New Delhi: As children in Delhi continue to be affected by high pollution levels, doctors have urged parents to conduct Lung Health Screening Test (LHST) for their children as their vital organs are not mature enough to tackle the polluted air.
The doctors, quoting a World Health Organisation (WHO) survey, said that children in the National Capital are worst affected with 21 per cent having ‘poor’ lung capacity.
“While rising air pollution in the country poses serious health risks to all, it is more worrisome for children as their vital organs are not mature enough to deal with it. LHST is extremely important for the children to go through,” said Rakesh Chawla, Senior Consultant of Respiratory Medicine at city based Saroj Super Speciality Hospital.

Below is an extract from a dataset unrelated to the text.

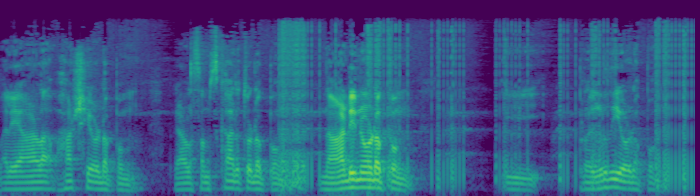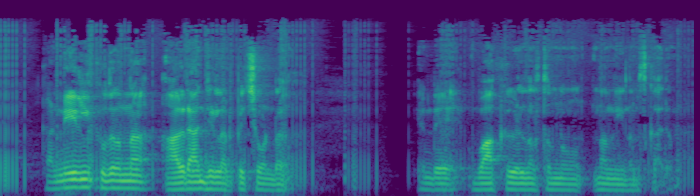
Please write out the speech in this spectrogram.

According to the doctors, LHST determines the capacity of the lungs to hold air. Through it the doctors can figure out how quickly one can move air in and out of the child’s lungs, how well the lungs take in oxygen and remove carbon dioxide from the body.
“The tests can detect lung diseases and measure the severity. Poor results on LHST mean compromised lung function and high possibilities of contracting pulmonary diseases,” said Chawla.

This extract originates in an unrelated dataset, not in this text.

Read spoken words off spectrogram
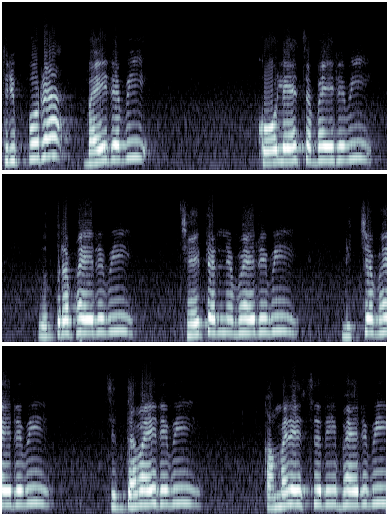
త్రిపుర భైరవి కోలేశ భైరవి రుద్రభైరవి చైతన్య భైరవి నిత్య భైరవి సిద్ధ భైరవి కమలేశ్వరి భైరవి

The WHO survey over air pollution’s affect on children’s lungs has also revealed that 14 per cent of children are badly affected by the air pollution in Bengaluru, while the figure stood at 13 per cent in Mumbai and 9 per cent in Kolkata.
The respiratory experts said that the worst affected by air pollution are children who commute in “unpacked” vehicles as they are more exposed to dust particles in the air. In Delhi alone, about 92 per cent children using UPT (unpacked transport) fared ‘poor’ against eight per cent who used PT (packed transport).
“The rise in PM 2.5 has been causing problems for the people with age extremities. With kids under the age of five years suffer breathing problems as their immune system is damaged. While elderly are complaining about congestion, sinusitis, asthma, difficulty in breathing. As PM 2.5 is very fine, it can settle in the developing lungs of kids and worsen asthma and other respiratory problems,” said Ashutosh Shukla, head of medicine at Artemis hospital.
Stating that air pollution has emerged as the deadliest form of pollution and the fourth leading risk factor for premature deaths worldwide, he said: “Of the total premature deaths globally, more than one-fourth are from India.”
According to another report of WHO, Delhi leads the list of world’s most polluted cities.
Of the top 20 most polluted cities, 13 cities are from India. Delhi’s pollution contributed to 4.3 million deaths annually which are related to pneumonia, stroke, lung cancer, heart disease, and chronic obstructive pulmonary disease (COPD).
Coal based pollution in the environment will always be significant in India as it is the leading energy generation source. The microscopic particles are so light they float on air and lodge deep in the lungs, and have been linked to higher rates of lung cancer, chronic bronchitis and heart disease. it said.